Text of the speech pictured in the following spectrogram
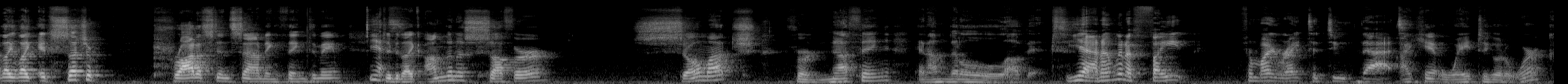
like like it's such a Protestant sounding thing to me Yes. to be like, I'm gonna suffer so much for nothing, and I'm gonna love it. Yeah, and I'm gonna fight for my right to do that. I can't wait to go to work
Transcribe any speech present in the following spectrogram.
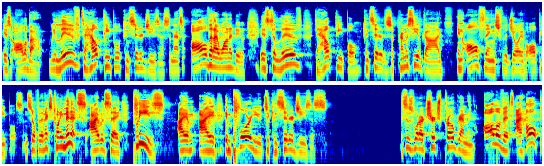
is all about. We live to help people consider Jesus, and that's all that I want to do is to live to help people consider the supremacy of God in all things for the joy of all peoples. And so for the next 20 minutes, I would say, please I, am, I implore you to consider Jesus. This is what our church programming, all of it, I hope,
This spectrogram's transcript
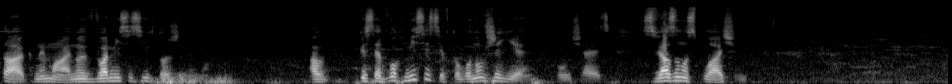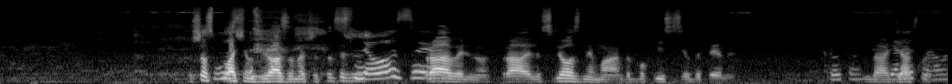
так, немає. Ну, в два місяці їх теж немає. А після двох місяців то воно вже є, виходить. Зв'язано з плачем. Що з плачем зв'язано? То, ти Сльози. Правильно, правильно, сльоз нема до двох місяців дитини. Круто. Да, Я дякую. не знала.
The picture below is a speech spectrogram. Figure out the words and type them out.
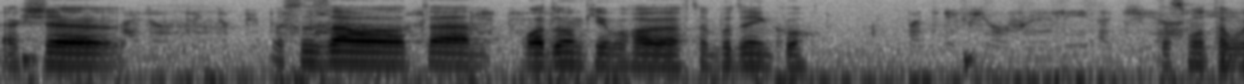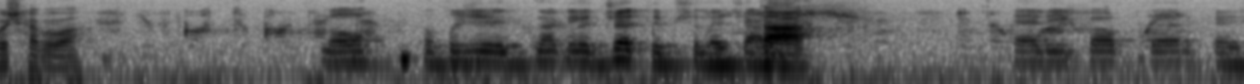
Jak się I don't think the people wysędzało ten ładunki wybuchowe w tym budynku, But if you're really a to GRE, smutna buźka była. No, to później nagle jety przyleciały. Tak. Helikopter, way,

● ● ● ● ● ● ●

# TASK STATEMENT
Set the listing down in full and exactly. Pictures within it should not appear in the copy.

# SOLUTION FOR THIS EXERCISE
Text of the speech pictured in the following spectrogram
like like it's such a Protestant sounding thing to me Yes. to be like, I'm gonna suffer so much for nothing, and I'm gonna love it. Yeah, and I'm gonna fight for my right to do that. I can't wait to go to work
Transcribe any speech present in the following spectrogram.
is all about. We live to help people consider Jesus, and that's all that I want to do is to live to help people consider the supremacy of God in all things for the joy of all peoples. And so for the next 20 minutes, I would say, please I, am, I implore you to consider Jesus. This is what our church programming, all of it, I hope,
This spectrogram's transcript
так, немає. Ну, в два місяці їх теж немає. А після двох місяців то воно вже є, виходить. Зв'язано з плачем. Що з плачем зв'язано? То, ти Сльози. Правильно, правильно, сльоз нема до двох місяців дитини. Круто. Да, Я дякую. не знала.
The picture below is a speech spectrogram. Figure out the words and type them out.
Jak się I don't think the people wysędzało ten ładunki wybuchowe w tym budynku, But if you're really a to GRE, smutna buźka była. No, to później nagle jety przyleciały. Tak. Helikopter, way,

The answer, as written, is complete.